Nightly News | October 17, 2011
BRIAN WILLIAMS, anchor: Back now with some new reporting tonight on a story that's gotten a lot of attention of late, the shortage of chemo drugs , drugs to treat childhood leukemia as well as breast and ovarian and colon cancer , to name a few. Congress has held hearings on the issue. Now its own investigation has found some companies are making the situation worse in the name of profits. The story from our senior investigative correspondent, Lisa Myers .
LISA MYERS reporting: Thirteen-year-old Joey Norris , who's been battling leukemia for three years, was back at Children's National Medical Center today for more chemotherapy.

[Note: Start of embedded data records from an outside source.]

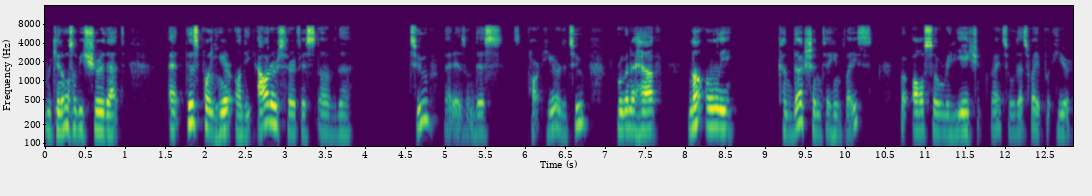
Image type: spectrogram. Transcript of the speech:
We can also be sure that at this point here on the outer surface of the tube, that is on this part here of the tube, we're going to have not only conduction taking place, but also radiation, right? So that's why I put here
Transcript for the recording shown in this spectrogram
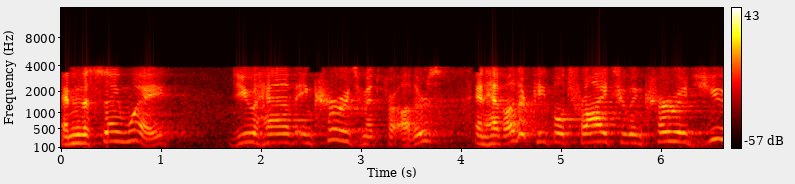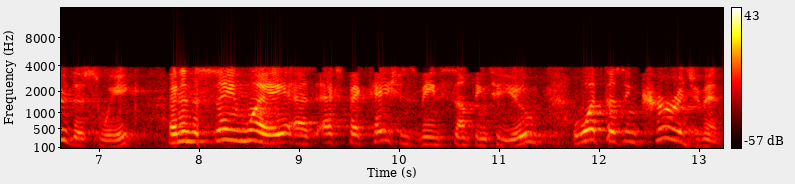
And in the same way, do you have encouragement for others? And have other people try to encourage you this week and in the same way as expectations mean something to you, what does encouragement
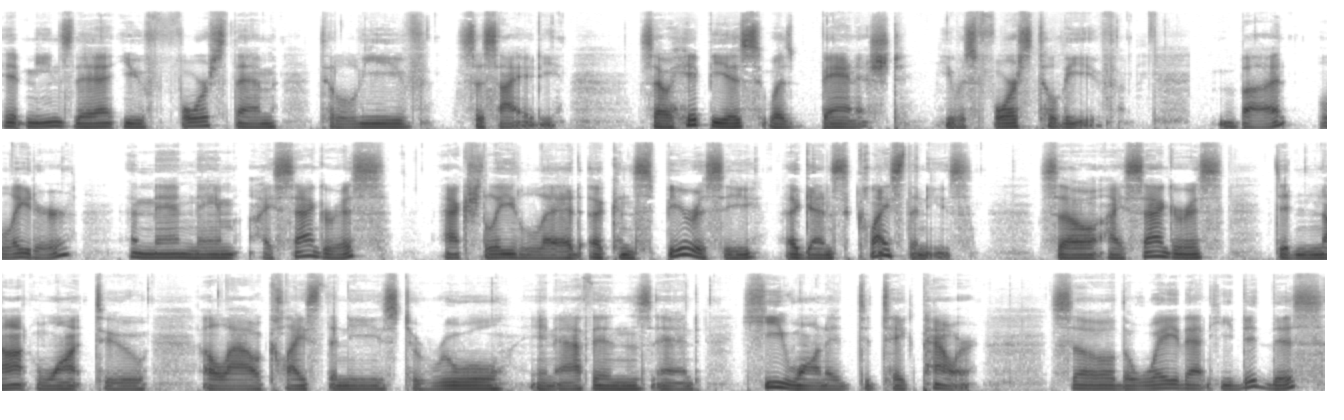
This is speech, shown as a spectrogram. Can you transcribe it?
it means that you force them to leave society. So Hippias was banished, he was forced to leave. But later, a man named Isagoras actually led a conspiracy against Cleisthenes. So Isagoras did not want to allow Cleisthenes to rule in Athens, and he wanted to take power. So the way that he did this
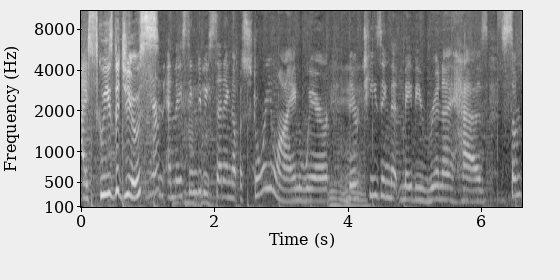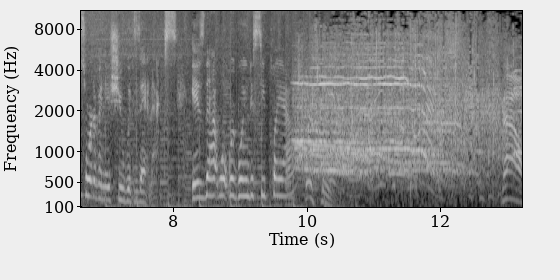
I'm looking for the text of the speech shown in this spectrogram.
I squeeze the juice. And they seem to be setting up a storyline where mm-hmm. they're teasing that maybe Rinna has some sort of an issue with Xanax. Is that what we're going to see play out? Now,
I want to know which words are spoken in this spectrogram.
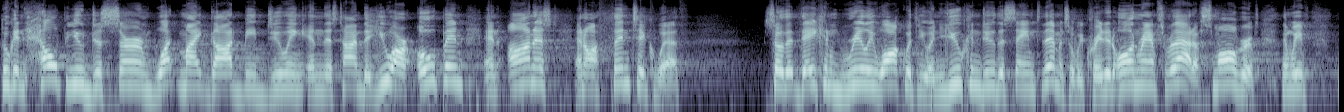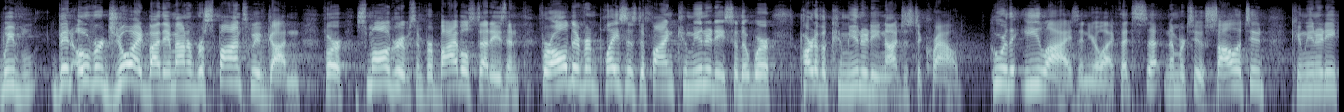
who can help you discern what might God be doing in this time that you are open and honest and authentic with so that they can really walk with you and you can do the same to them. And so we created on ramps for that of small groups. And we've, we've been overjoyed by the amount of response we've gotten for small groups and for Bible studies and for all different places to find community so that we're part of a community, not just a crowd. Who are the Eli's in your life? That's number two solitude, community.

His mom, Margaret , says a critical shortage of drugs to fight this disease frightens her.
MARGARET: To find out that you might not have access to the drug that you're looking for, that you have to have, is -- it's terrifying.
MYERS: So far Joey 's gotten what he needs, but she says other moms have had to drive hours to find drugs for their children. Dr. Jeffrey Dome says the unprecedented shortage threatens to roll back years of progress in increasing survival rates.
Dr. JEFFREY DOME (Children's National Medical Center Oncology Chief): Children's lives could be lost if they don't have the drugs available to treat their cancer.
MYERS: It's that serious?
Dr. DOME: Yes.
MYERS: Children's has managed so far, but doctors at other hospitals tell us they've had to delay or reorder treatments. Now a congressional staff investigation has found that some companies acting as middlemen are actually making the shortage worse, buying drugs for everything from cancer to infections, then selling them for astronomical prices. Representative ELIJAH CUMMINGS (Democrat, House Oversight and Government Reform Committee ): They're exacerbating the shortage and they're profiteering big time. Big time.
MYERS: Congressman Cummings ' investigation found a Miami -based company offering a leukemia drug which typically sells to hospitals for $12 a vial for $990 a vial, and another company selling a breast and ovarian cancer drug, typically $65, for $500. A recent study found that the average markup for drugs in short supply was 650 percent.
Rep. CUMMINGS: This is the epitome of greed.
MYERS: We reached out to the companies accused of profiteering. They deny the allegations, say they're cooperating with the investigation, and that they're actually helping by getting drugs to patients who need them. But several prominent hospitals say price gouging is happening.
MARGARET: That's outrageous. It's immoral.
MYERS: Joey faces three more years of treatment. So you're a tough guy?
Mr. JOEY NORRIS: Yeah, a little bit.
MYERS: Lisa Myers , NBC News, Washington.